DIRECTIONS FOR THIS TASK:
Would you reproduce exactly, and only, the lines starting at the one with "This is a spectrogram from" and ending at the last line of the data, with both included? Leave the pictures out.

┌──

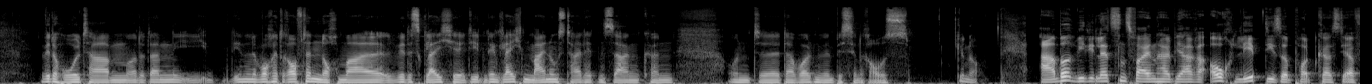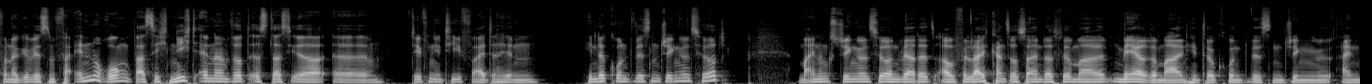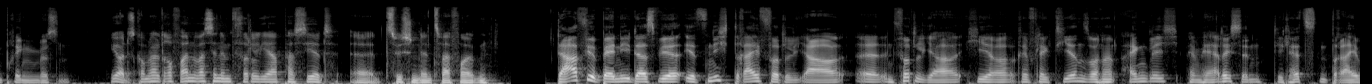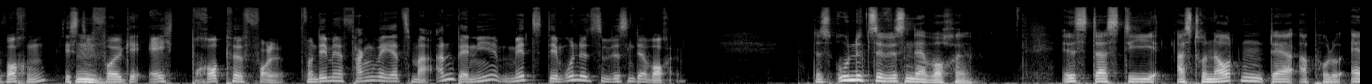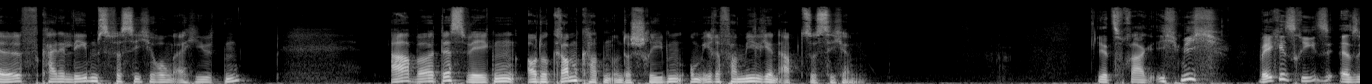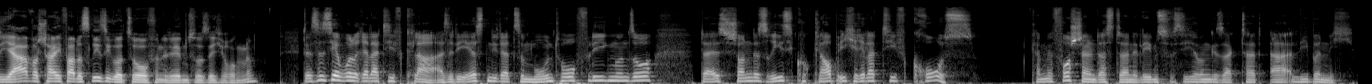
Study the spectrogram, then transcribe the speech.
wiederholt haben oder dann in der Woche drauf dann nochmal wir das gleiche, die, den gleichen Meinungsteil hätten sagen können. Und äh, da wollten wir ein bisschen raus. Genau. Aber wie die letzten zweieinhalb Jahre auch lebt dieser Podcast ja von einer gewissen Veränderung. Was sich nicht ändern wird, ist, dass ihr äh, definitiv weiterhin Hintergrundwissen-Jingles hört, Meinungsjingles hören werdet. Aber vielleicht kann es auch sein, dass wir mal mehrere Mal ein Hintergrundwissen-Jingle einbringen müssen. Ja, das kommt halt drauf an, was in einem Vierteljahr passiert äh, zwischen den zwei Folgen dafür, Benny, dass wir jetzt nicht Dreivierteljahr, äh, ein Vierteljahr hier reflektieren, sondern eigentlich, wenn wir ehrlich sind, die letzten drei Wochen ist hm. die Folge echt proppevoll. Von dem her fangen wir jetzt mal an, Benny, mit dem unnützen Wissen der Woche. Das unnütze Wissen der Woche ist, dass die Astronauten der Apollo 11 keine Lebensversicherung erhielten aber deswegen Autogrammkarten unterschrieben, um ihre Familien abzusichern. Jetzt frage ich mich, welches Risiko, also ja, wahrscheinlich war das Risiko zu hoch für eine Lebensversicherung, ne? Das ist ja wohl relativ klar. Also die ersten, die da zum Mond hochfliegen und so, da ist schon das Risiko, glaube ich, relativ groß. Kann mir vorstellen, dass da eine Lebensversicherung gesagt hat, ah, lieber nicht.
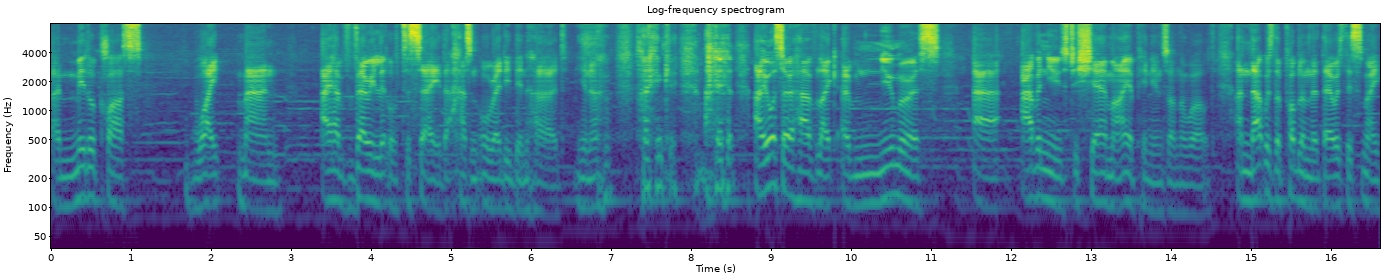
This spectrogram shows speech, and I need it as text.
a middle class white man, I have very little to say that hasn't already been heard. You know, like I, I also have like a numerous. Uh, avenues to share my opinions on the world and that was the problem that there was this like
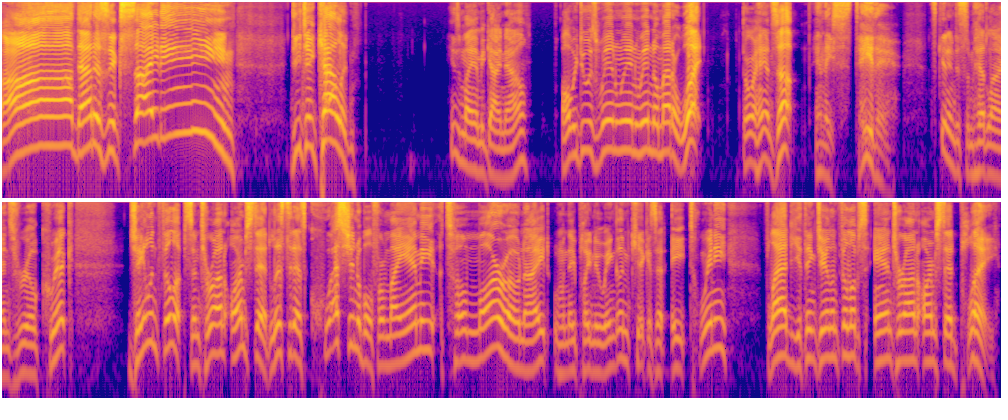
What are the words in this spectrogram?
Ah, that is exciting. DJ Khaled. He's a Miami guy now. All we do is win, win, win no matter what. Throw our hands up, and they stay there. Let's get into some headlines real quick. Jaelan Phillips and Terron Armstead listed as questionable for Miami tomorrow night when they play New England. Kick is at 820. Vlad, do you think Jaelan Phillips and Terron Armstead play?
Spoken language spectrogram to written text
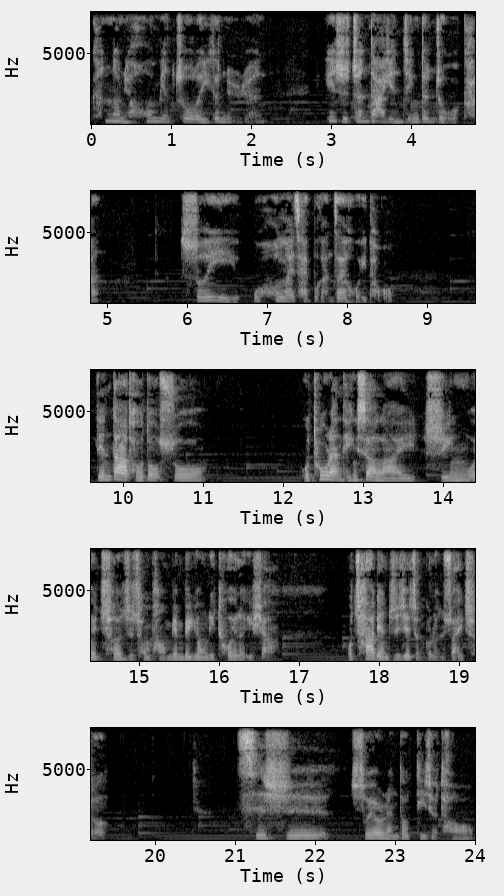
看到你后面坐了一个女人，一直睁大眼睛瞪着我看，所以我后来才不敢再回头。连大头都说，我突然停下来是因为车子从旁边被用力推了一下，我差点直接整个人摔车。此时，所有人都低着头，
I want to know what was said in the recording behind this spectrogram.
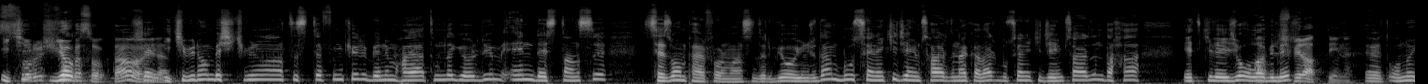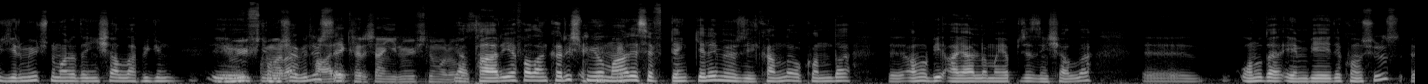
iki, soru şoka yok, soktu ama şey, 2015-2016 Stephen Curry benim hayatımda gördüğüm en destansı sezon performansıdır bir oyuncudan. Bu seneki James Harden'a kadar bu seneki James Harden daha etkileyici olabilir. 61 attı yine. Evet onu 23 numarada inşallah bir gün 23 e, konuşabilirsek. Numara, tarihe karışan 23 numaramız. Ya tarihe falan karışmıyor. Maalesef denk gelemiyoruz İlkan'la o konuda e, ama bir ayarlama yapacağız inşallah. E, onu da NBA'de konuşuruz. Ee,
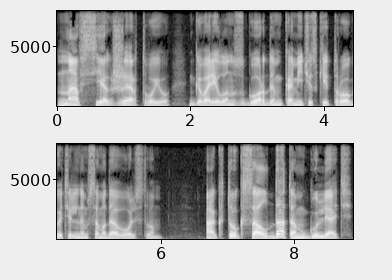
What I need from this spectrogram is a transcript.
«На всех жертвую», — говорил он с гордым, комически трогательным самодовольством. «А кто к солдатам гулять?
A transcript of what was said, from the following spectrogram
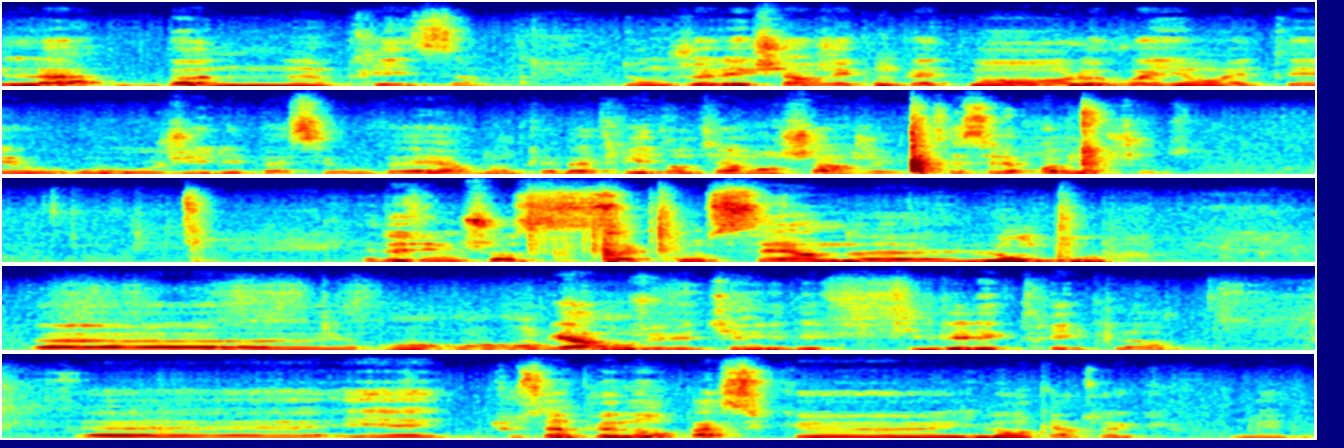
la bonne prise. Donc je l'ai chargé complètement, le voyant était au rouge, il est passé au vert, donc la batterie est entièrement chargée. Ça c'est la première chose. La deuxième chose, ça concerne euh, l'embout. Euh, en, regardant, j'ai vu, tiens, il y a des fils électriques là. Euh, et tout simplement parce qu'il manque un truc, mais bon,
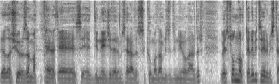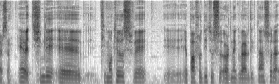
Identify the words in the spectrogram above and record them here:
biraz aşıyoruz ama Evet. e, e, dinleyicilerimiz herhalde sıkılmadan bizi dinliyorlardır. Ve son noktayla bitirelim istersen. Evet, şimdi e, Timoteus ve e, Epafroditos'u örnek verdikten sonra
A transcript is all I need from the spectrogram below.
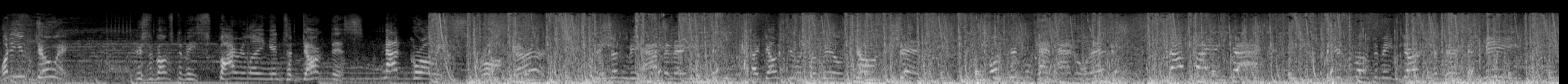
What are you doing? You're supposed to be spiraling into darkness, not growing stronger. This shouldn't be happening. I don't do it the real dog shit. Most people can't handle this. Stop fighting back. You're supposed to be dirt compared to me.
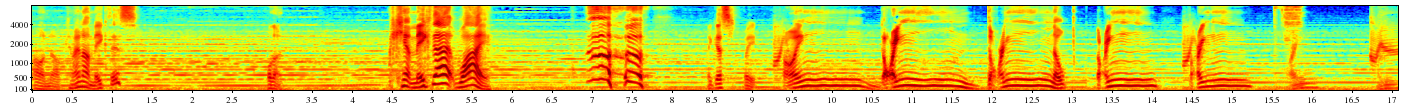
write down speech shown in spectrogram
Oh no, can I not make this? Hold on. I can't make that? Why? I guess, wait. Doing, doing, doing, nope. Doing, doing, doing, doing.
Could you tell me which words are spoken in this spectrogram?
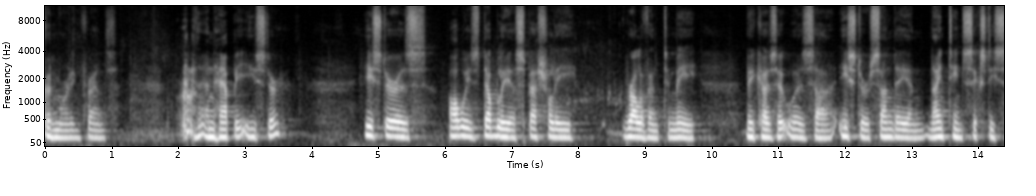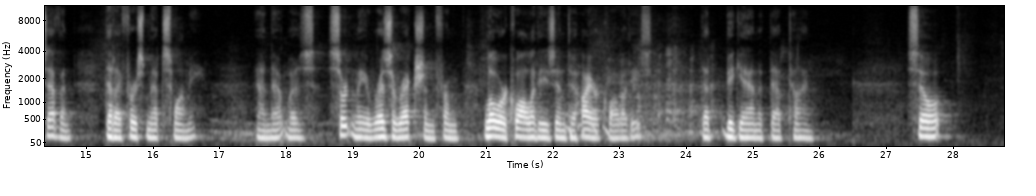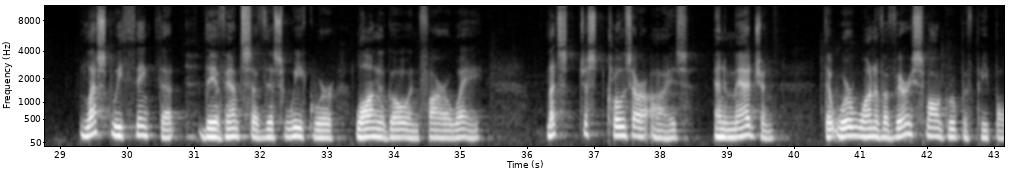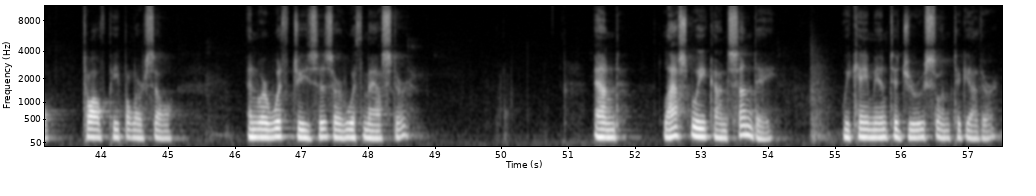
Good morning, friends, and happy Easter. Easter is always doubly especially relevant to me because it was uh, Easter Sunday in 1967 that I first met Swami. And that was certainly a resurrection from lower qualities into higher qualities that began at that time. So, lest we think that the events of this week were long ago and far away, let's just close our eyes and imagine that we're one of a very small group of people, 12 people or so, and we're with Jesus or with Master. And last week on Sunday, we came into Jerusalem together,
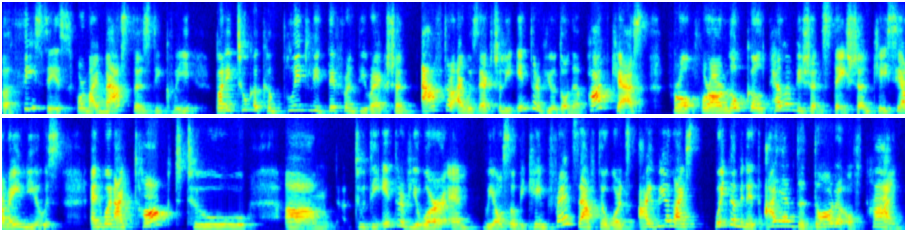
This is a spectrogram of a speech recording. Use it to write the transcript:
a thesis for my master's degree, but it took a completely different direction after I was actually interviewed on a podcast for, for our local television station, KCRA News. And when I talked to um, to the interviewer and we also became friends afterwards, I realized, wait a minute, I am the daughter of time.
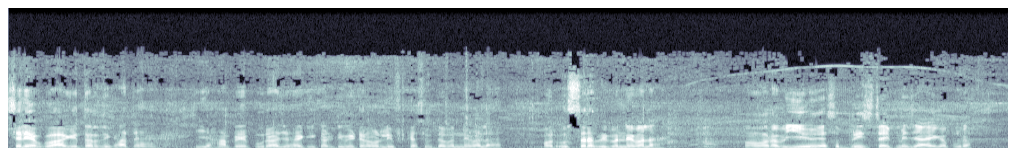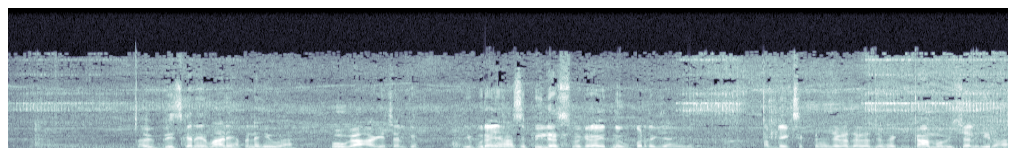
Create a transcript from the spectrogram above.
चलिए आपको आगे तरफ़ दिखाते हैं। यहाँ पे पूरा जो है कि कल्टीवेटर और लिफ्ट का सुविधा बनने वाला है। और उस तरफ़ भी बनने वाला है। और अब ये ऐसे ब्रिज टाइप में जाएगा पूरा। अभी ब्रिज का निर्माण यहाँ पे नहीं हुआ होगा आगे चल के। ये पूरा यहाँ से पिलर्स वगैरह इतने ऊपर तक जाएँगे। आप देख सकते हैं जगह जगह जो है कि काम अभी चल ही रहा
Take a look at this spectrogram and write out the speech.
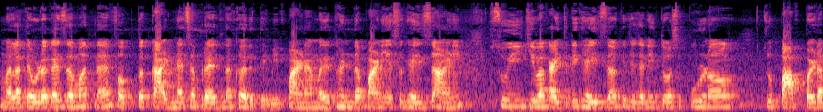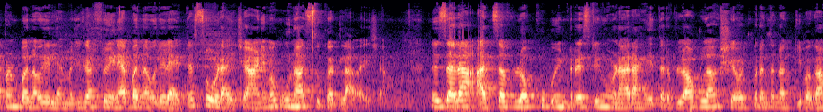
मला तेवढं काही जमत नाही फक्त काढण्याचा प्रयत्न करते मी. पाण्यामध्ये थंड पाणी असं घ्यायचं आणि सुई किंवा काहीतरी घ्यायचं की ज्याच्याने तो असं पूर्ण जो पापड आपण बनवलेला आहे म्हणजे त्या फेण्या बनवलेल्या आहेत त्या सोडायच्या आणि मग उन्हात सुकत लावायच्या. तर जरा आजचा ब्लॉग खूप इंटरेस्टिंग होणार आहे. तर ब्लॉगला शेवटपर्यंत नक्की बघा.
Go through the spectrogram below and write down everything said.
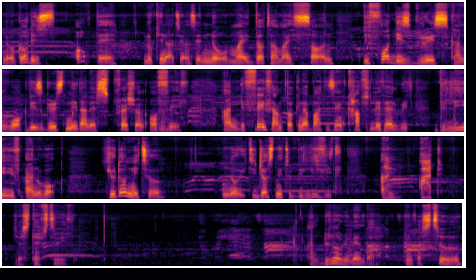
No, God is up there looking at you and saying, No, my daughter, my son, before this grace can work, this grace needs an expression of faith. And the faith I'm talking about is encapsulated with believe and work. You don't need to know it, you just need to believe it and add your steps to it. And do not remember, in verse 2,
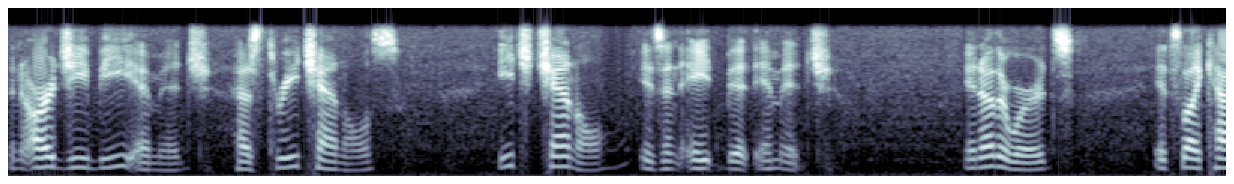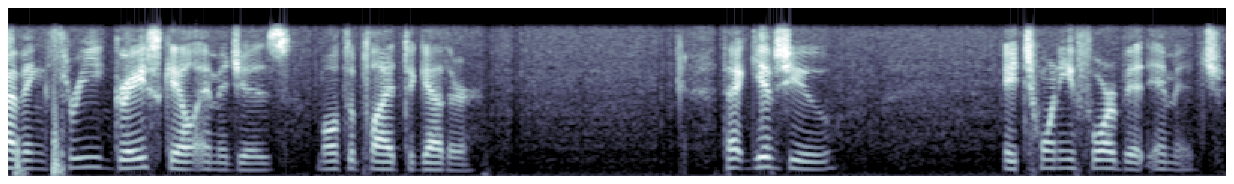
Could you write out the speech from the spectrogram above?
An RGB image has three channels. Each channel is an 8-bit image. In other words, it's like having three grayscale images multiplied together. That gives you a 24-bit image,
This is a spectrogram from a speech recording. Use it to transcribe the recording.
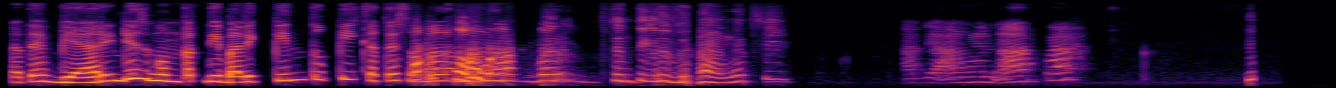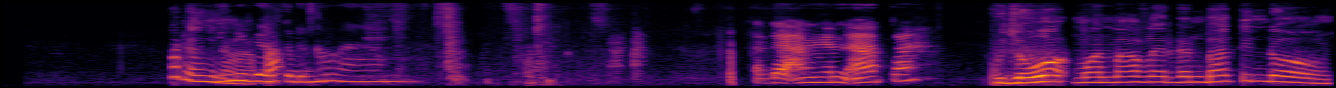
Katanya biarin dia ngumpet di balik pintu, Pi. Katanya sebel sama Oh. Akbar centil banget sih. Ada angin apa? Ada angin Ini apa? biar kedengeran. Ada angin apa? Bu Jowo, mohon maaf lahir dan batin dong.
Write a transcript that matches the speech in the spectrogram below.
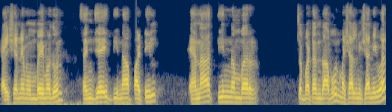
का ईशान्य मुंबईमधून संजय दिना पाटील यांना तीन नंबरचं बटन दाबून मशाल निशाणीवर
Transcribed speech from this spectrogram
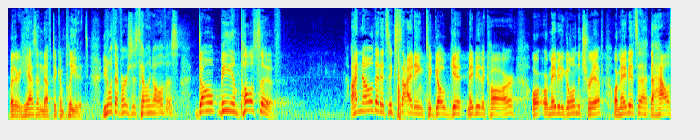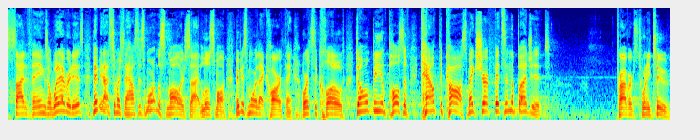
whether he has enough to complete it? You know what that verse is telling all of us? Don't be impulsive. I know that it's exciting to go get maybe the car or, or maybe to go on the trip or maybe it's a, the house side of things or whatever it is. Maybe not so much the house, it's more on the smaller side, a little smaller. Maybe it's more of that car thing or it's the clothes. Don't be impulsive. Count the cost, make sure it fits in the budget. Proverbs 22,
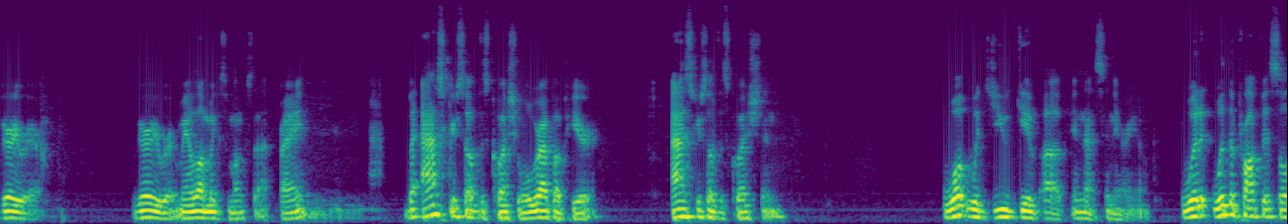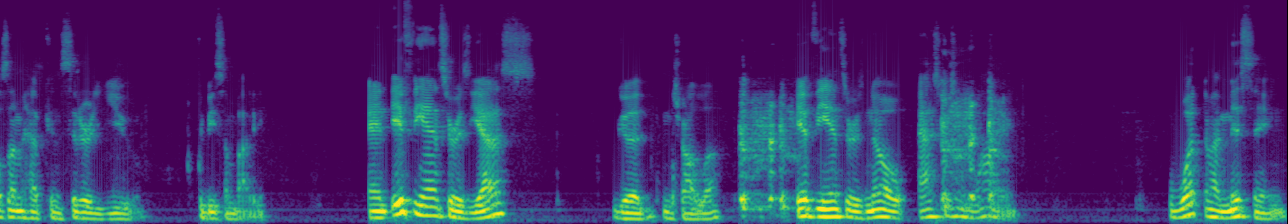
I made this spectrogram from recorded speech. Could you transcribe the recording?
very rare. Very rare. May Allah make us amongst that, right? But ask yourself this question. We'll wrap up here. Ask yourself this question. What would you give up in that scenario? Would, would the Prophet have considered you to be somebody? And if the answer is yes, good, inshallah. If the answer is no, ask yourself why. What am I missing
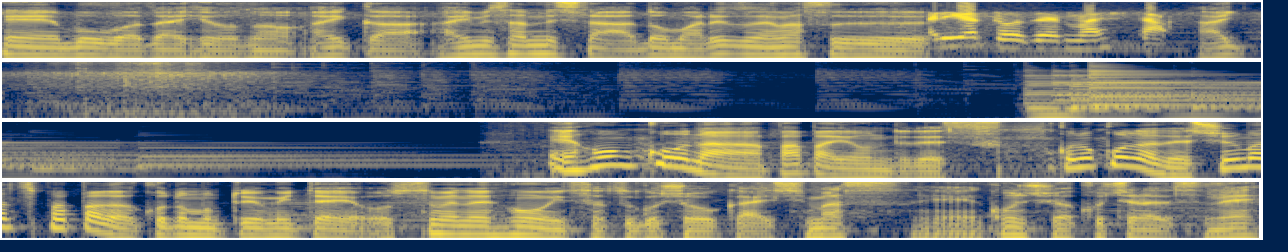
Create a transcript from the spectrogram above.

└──

OUTPUT FOR THIS TASK:
This is a spectrogram from a speech recording. Use it to transcribe the recording.
Katanya biarin dia ngumpet di balik pintu, Pi. Katanya sebel sama Oh. Akbar centil banget sih. Ada angin apa? Ada angin Ini apa? biar kedengeran. Ada angin apa? Bu Jowo, mohon maaf lahir dan batin dong.
Write a transcript that matches the speech in the spectrogram below.
का ईशान्य मुंबईमधून संजय दिना पाटील यांना तीन नंबरचं बटन दाबून मशाल निशाणीवर
Transcribed speech from this spectrogram
whether he has enough to complete it? You know what that verse is telling all of us? Don't be impulsive. I know that it's exciting to go get maybe the car or, or maybe to go on the trip or maybe it's a, the house side of things or whatever it is. Maybe not so much the house, it's more on the smaller side, a little smaller. Maybe it's more of that car thing or it's the clothes. Don't be impulsive. Count the cost, make sure it fits in the budget. Proverbs 22,
I made this spectrogram from recorded speech. Could you transcribe the recording?
very rare. Very rare. May Allah make us amongst that, right? But ask yourself this question. We'll wrap up here. Ask yourself this question. What would you give up in that scenario? Would, would the Prophet have considered you to be somebody? And if the answer is yes, good, inshallah. If the answer is no, ask yourself why. What am I missing
Create a transcript from the spectrogram above.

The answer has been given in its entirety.